Gathering your family stories is a different kind of research. They are rarely found in books, in libraries, or online. Genealogical records can only hint at the rich truths in the lives our ancestors have lived. This is just another reason why we, who live now, are so fortunate. Even though much may never be known, we can leave a far more detailed record of what we do know for our descendants.
Stories are always the greatest challenge to acquire, as are all rare and valuable treasures. This is because they are stored in human memory, and communicated in the context of a relationship. Memories, and relationships, can be faulty and limited. Moreover, many family historians use a hit-or-miss approach to gathering these stories. If they do not feel confident, they are less likely to preserve and publish the stories they do know.
I often hear miraculous tales about people who chanced on a fantastic family story, entirely by coincidence. What joy they feel as they retell that odd tale! Already, though, there is a chance of details slipping away, lost between successive tellers. All the more reason to preserve and publish family stories, while they are available and fresh.
The obvious, common obstacles are time, distance, and simply knowing what to do. (I’ll save dealing with recalcitrant relatives for a whole other article.) Assuming you are willing to give some time to your family history, prioritize your story gathering with my favorite adage “living things first”. Facts already preserved in a book may wait, but 85-year old Aunt Ida may not be around that much longer. Make a list of all the living people who are repositories of family knowledge, and go after them!
But the distance is the problem, you say? No worries. Telephone conversations can be recorded. There is even video chat, if your interview would go better face-to-face, and you can often find some young person on the far end to facilitate the technology. Recording truly is the way to go. It simply is too much to ask someone else to write on your behalf. It never seems to get done, and you can alienate your subject when you ask for the impossible.
Instead, make a list of what you want most from each individual, and charm their stories from them. How? If you can, visit in person and bring a small, thoughtful gift related to your family history. Come prepared to ask just a few questions (and hope to come back later with more.) Start with facts that aren’t threatening, just reestablishing the public record. Ask your subject what he or she thinks is important to be preserved, before sharing what you think is important. You may elicit more treasures simply by listening without revealing a detailed agenda. Don’t stand in the way of the stories by interacting too much, or you will wind up with a recording of yourself. Encourage monologues, and nod a lot.
Let’s assume you visit a number of relatives, and you’ve recorded all those sessions. What now? You must separate the wheat from the chaff. I use an excellent audio editing program you can download free, Audacity. Keep the originals, and listen to a copy, erasing the chitchat and preserving the history. Then it’s just a matter of sending your audio to a transcriptionist, and voilà! You have not-so-instant written family stories for your book. It really is easier than you think.

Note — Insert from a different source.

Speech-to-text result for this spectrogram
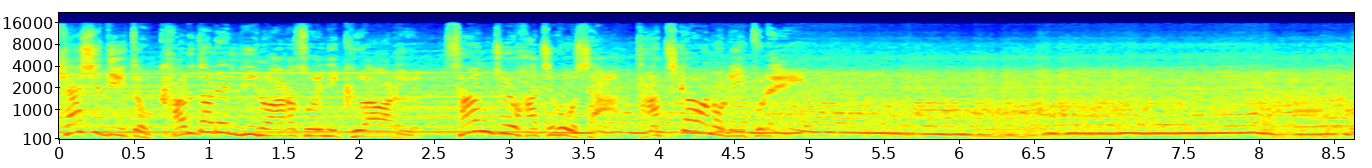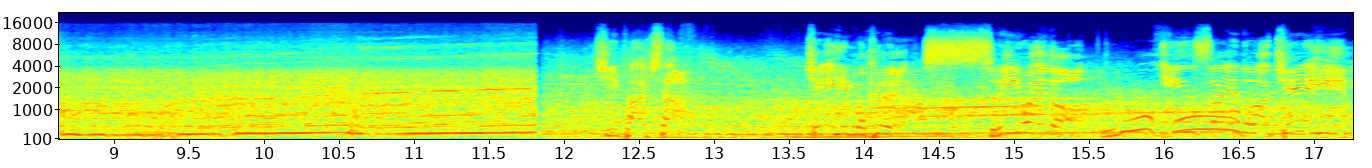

We’re at the Salt Lake Family History Expo at the South Towne Expo Center in Sandy, Utah this weekend. Come by and see us to learn more.